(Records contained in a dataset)
# # # # #
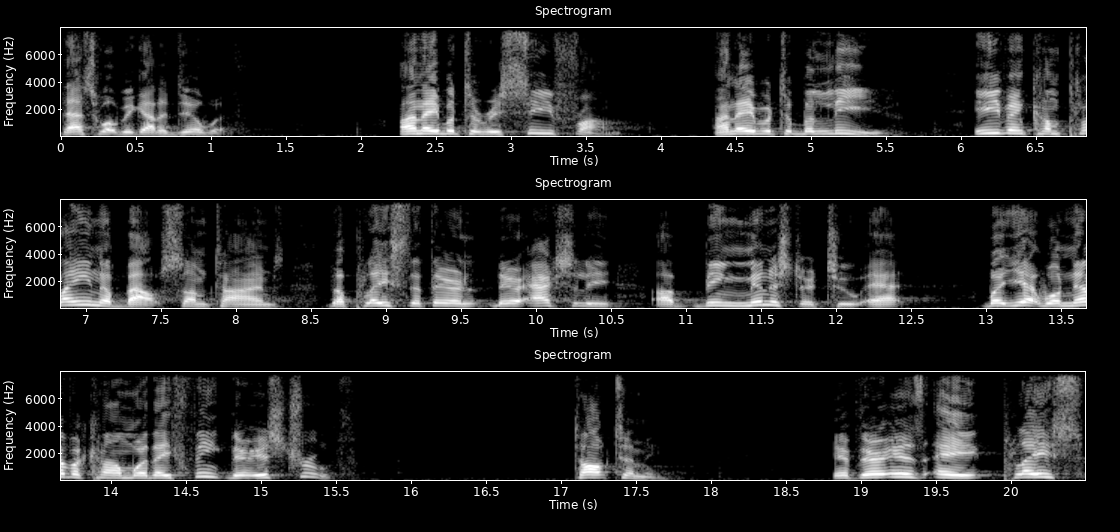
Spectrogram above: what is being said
That's what we got to deal with. Unable to receive from, unable to believe, even complain about sometimes the place that they're, they're actually uh, being ministered to at, but yet will never come where they think there is truth. Talk to me. If there is a place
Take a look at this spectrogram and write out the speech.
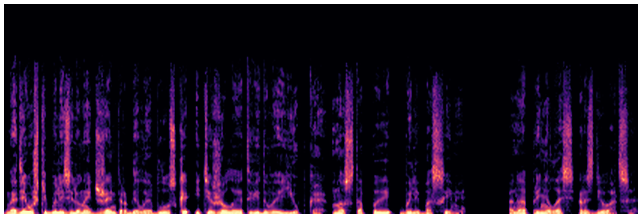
На девушке были зеленый джемпер, белая блузка и тяжелая твидовая юбка, но стопы были босыми. Она принялась раздеваться.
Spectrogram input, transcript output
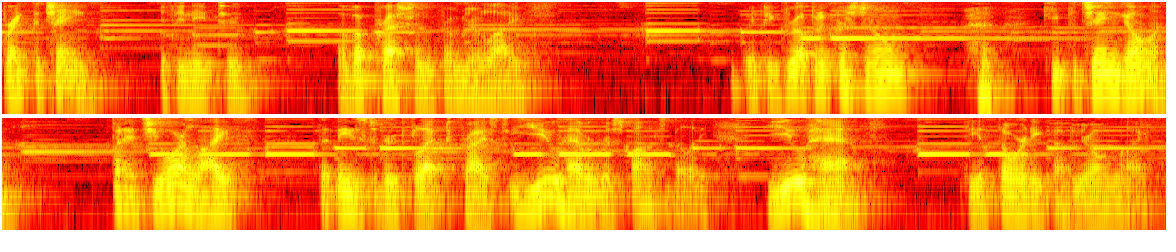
Break the chain if you need to of oppression from your life if you grew up in a Christian home, keep the chain going. But it's your life that needs to reflect Christ. You have a responsibility. You have the authority of your own life.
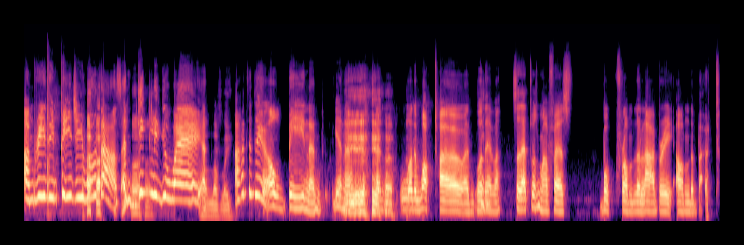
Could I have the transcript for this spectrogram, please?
I'm reading P.G. Wodehouse and giggling away. Oh, And lovely. I had to do old bean and, you know, Yeah, yeah, yeah. and what and whatever. so that was my first book from the library on the boat.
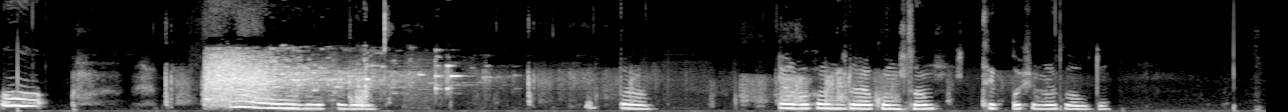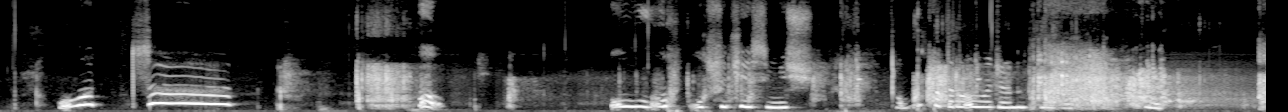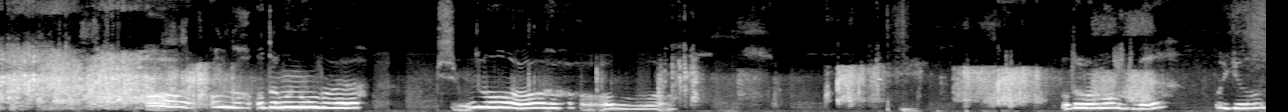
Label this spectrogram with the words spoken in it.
Aa. Aa, bakalım. Hoppa. Gel bakalım buraya komutan. Tek başına kaldım. What the? Oh. Oh, o su kesmiş. Bu kadar olacağını biliyordum. Hı. Aa, Allah adama ne oldu be? Bismillah. Allah. Adama ne oldu be? Ayağım.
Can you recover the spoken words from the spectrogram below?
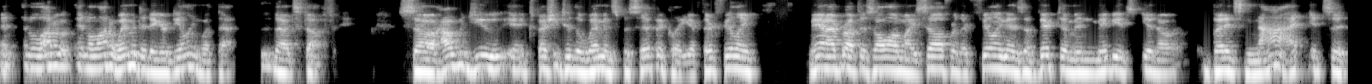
and, and a lot of and a lot of women today are dealing with that that stuff. So how would you, especially to the women specifically, if they're feeling, man, I brought this all on myself, or they're feeling as a victim, and maybe it's you know, but it's not. It's a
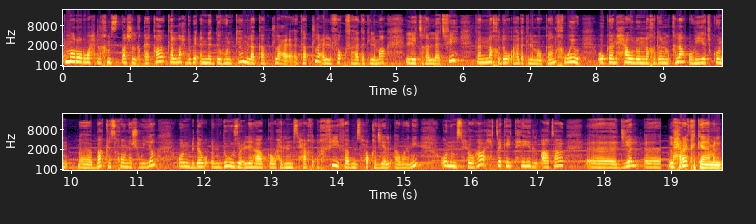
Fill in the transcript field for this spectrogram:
بعد مرور واحد 15 دقيقة كنلاحظوا بأن الدهون كاملة كتطلع كتطلع للفوق في هذاك الماء اللي تغلات فيه. كناخذوا هذاك الماء وكنخويوه وكنحاولوا ناخذوا المقلة وهي تكون آه، باقي سخونة شوية ونبداو ندوزوا عليها هكا واحد المسحة خفيفة بمسحوق ديال الأواني ونمسحوها حتى كيتحيد الآثار آه، ديال آه، الحريق كامل.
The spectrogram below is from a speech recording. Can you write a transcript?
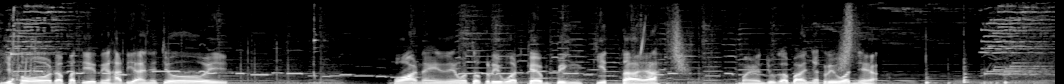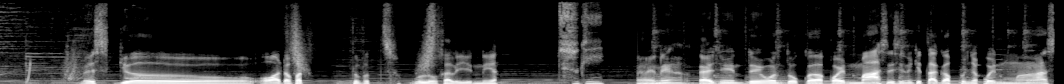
Yo, dapat ini hadiahnya cuy. Wah, nah ini untuk reward camping kita ya. Lumayan juga banyak rewardnya ya. Let's go. Oh, dapat dapat 10 kali ini ya. Nah, ini kayaknya ini untuk uh, koin emas. Di sini kita agak punya koin emas.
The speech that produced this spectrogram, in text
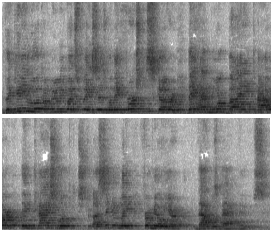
The giddy look on newlyweds' faces when they first discovered they had more buying power than cash looked uh, sickeningly familiar. That was bad news.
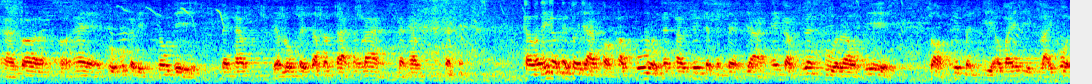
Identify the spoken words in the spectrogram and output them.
อ่าก็ขอให้ครูผู้กระดิ่งโชคดีนะครับเดี๋ยวลงไปซับน้ำตาข้างล่างนะครับครับวันนี้ก็เป็นตัวอย่างของคำพูดนะครับ ซึ่งจะเป็นแบบอย่างให้กับเพื่อนครูเราที่สอบขึ้นบัญชีเอาไว้อีกหลายคน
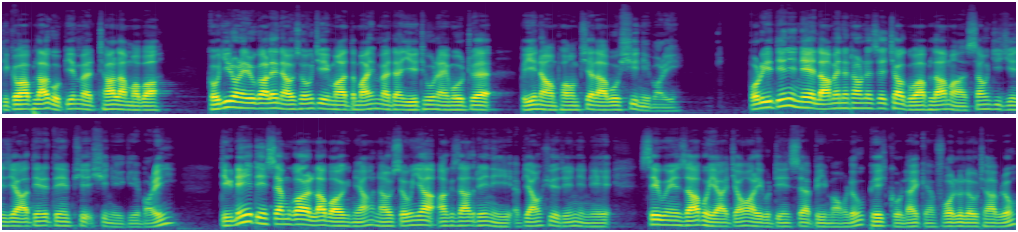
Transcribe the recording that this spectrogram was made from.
ဒီကဘာဖလားကိုပြစ်မှတ်ထားလာမှာပါ။ဂိုကြီးရိုနယ်ယိုကလည်းနောက်ဆုံးအချိန်မှာတမိုင်းမှတ်တမ်းရေးထိုးနိုင်မှုအတွက်ဘရင်အောင်ဖောင်ဖျက်လာဖို့ရှိနေပါတယ်။ဘော်ဒီအတင်းနေနဲ့လာမယ့်2026ကမ္ဘာဖလားမှာစောင့်ကြည့်ခြင်းစရာအတင်းအတင်းဖြစ်ရှိနေခဲ့ပါတယ်။ ဒီကနေ့တင်ဆက်မှုကတော့လောက်ပါခင်ဗျာနောက်ဆုံးရအားကစားသတင်းတွေအပြောင်းရွှေ့သတင်းတွေနဲ့စေဝင်စားဖွယ်ရာအကြောင်းအရာတွေကိုတင်ဆက်ပေးမှာမလို့ page ကို like and follow လုပ်ထားပြီးတော့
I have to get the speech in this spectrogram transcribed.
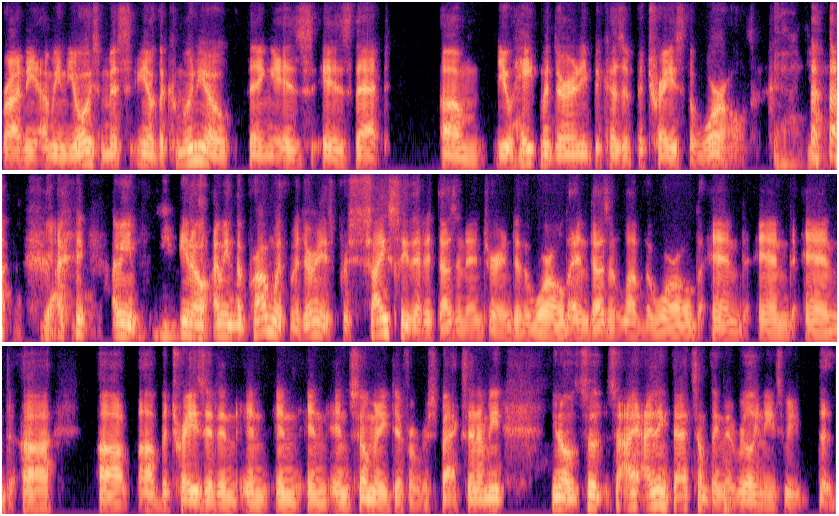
rodney i mean you always miss you know the communio thing is is that um, you hate modernity because it betrays the world. Yeah, yeah, yeah. I mean, you know, I mean, the problem with modernity is precisely that it doesn't enter into the world and doesn't love the world and and and uh, uh, uh, betrays it in, in in in in so many different respects. And I mean, you know, so so I, I think that's something that really needs be that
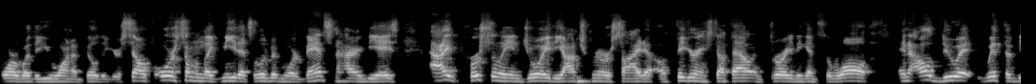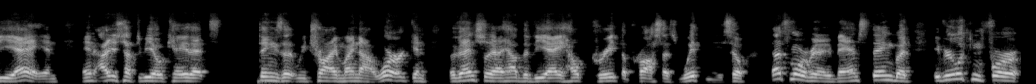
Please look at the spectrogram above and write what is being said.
or whether you want to build it yourself, or someone like me that's a little bit more advanced in hiring VAs. I personally enjoy the entrepreneur side of, of figuring stuff out and throwing it against the wall, and I'll do it with the VA, and and I just have to be okay that things that we try might not work. And eventually I have the VA help create the process with me. So that's more of an advanced thing. But if you're looking for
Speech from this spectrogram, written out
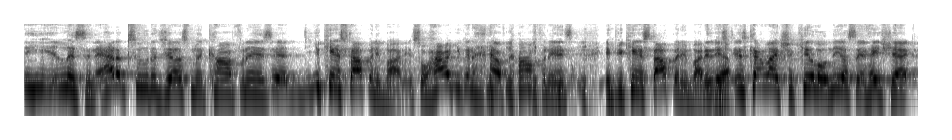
Listen, attitude adjustment, confidence, eh, you can't stop anybody. So, how are you going to have confidence if you can't stop anybody? It's, yep. it's kind of like Shaquille O'Neal saying, Hey, Shaq,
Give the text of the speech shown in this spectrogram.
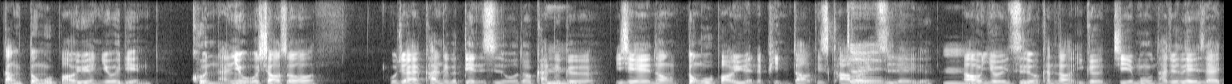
当动物保育员有一点困难，因为我小时候我就爱看那个电视，我都看那个一些那种动物保育员的频道、嗯、Discovery 之类的。然后有一次有看到一个节目，它就类似在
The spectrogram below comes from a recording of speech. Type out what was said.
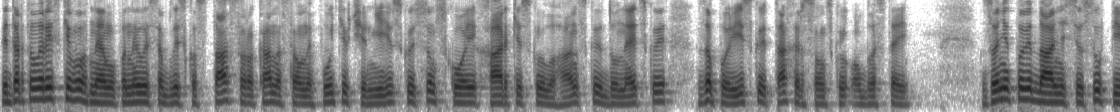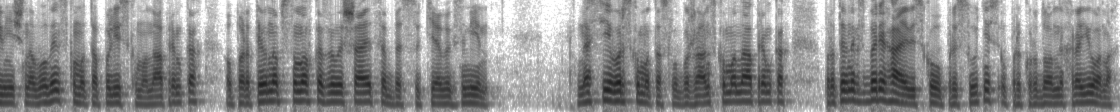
Під артилерійським вогнем опинилися близько 140 населених пунктів Чернігівської, Сумської, Харківської, Луганської, Донецької, Запорізької та Херсонської областей. В зоні відповідальності СУВ Північ на Волинському та Поліському напрямках оперативна обстановка залишається без суттєвих змін. На Сіверському та Слобожанському напрямках противник зберігає військову присутність у прикордонних районах,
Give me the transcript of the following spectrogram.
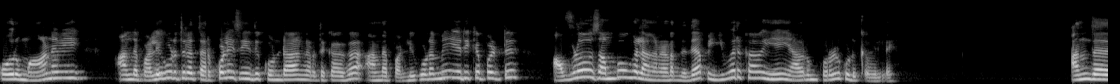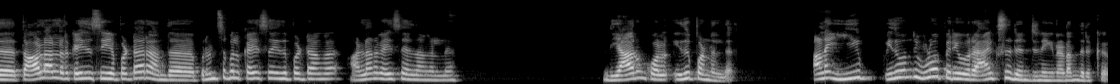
ஒரு மாணவி அந்த பள்ளிக்கூடத்தில் தற்கொலை செய்து கொண்டாங்கிறதுக்காக அந்த பள்ளிக்கூடமே எரிக்கப்பட்டு அவ்வளோ சம்பவங்கள் அங்கே நடந்தது. அப்போ இவருக்காக ஏன் யாரும் குரல் கொடுக்கவில்லை? அந்த தாளாளர் கைது செய்யப்பட்டார் அந்த பிரின்சிபல் கைது செய்யப்பட்டாங்க எல்லாரும் கைது செய்தாங்கல்ல? இது யாரும் கொல் இது பண்ணலை. ஆனால் இது வந்து இவ்வளோ பெரிய ஒரு ஆக்சிடென்ட் இன்னைக்கு நடந்திருக்கு.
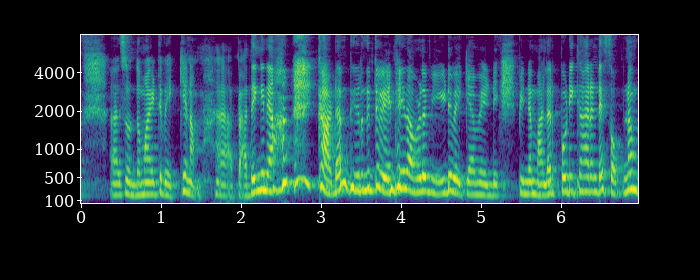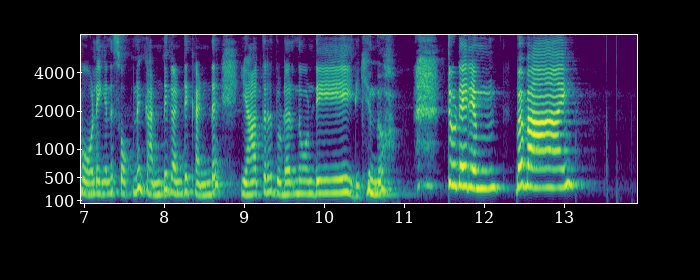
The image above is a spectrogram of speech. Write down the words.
സ്വന്തമായിട്ട് വെക്കണം. അപ്പം അതെങ്ങനെയാണ് കടം തീർന്നിട്ട് വേണ്ടേ നമ്മൾ വീട് വെക്കാൻ വേണ്ടി. പിന്നെ മലർപ്പൊടിക്കാരന്റെ സ്വപ്നം പോലെ ഇങ്ങനെ സ്വപ്നം കണ്ട് കണ്ട് കണ്ട് യാത്ര തുടർന്നുകൊണ്ടേയിരിക്കുന്നു. തുടരും. ബൈ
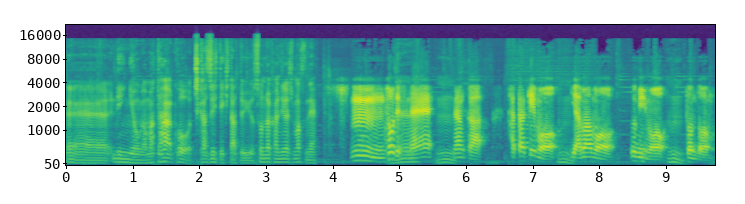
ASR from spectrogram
えー林業がまたこう近づいてきたというそんな感じがしますね。うん、そうですね。ねうんなんか畑もうん山も海もうんどんどん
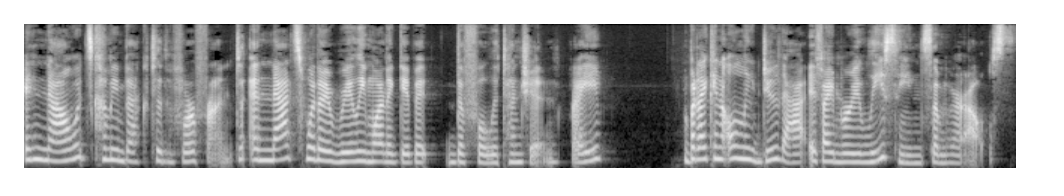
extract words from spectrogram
And now it's coming back to the forefront. And that's what I really want to give it the full attention, right? But I can only do that if I'm releasing somewhere else.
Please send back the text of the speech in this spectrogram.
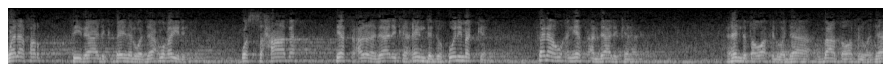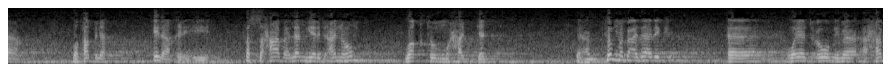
ولا فرق. في ذلك بين الوداع وغيره. والصحابة يفعلون ذلك عند دخول مكة. فله أن يفعل ذلك عند طواف الوداع وبعد طواف الوداع وقبله إلى آخره. فالصحابة لم يرد عنهم وقت محدد. يعني ثم بعد ذلك آه ويدعو بما أحب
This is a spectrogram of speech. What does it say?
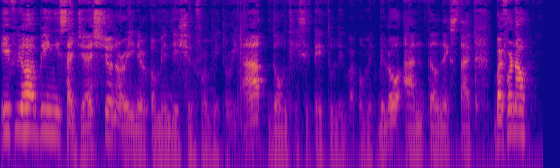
If you have any suggestion or any recommendation for me to react don't hesitate to leave a comment below. Until next time. Bye for now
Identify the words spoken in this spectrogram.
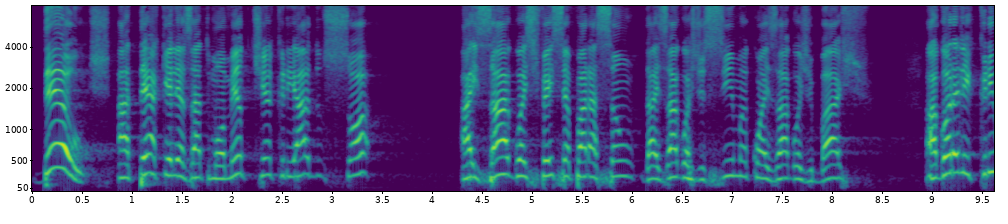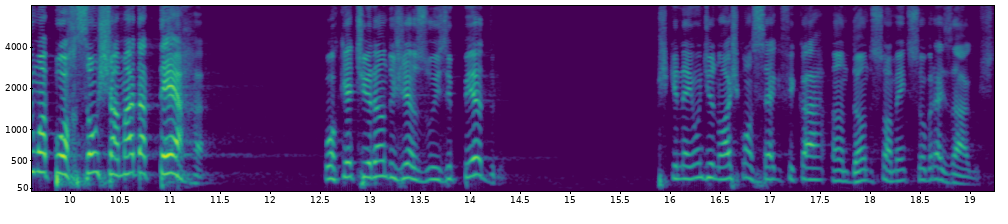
Deus, até aquele exato momento, tinha criado só as águas, fez separação das águas de cima com as águas de baixo. Agora ele cria uma porção chamada terra. Porque tirando Jesus e Pedro, acho que nenhum de nós consegue ficar andando somente sobre as águas.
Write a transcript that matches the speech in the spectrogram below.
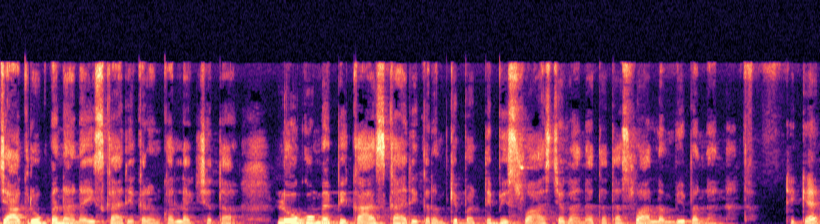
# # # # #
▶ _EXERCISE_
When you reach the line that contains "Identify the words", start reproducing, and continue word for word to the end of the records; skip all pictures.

▶ _YOUR RESPONSE_
Identify the words spoken in this spectrogram.
Deus, até aquele exato momento, tinha criado só as águas, fez separação das águas de cima com as águas de baixo. Agora ele cria uma porção chamada terra. Porque tirando Jesus e Pedro, acho que nenhum de nós consegue ficar andando somente sobre as águas.
Write a transcript that matches the speech in the spectrogram below.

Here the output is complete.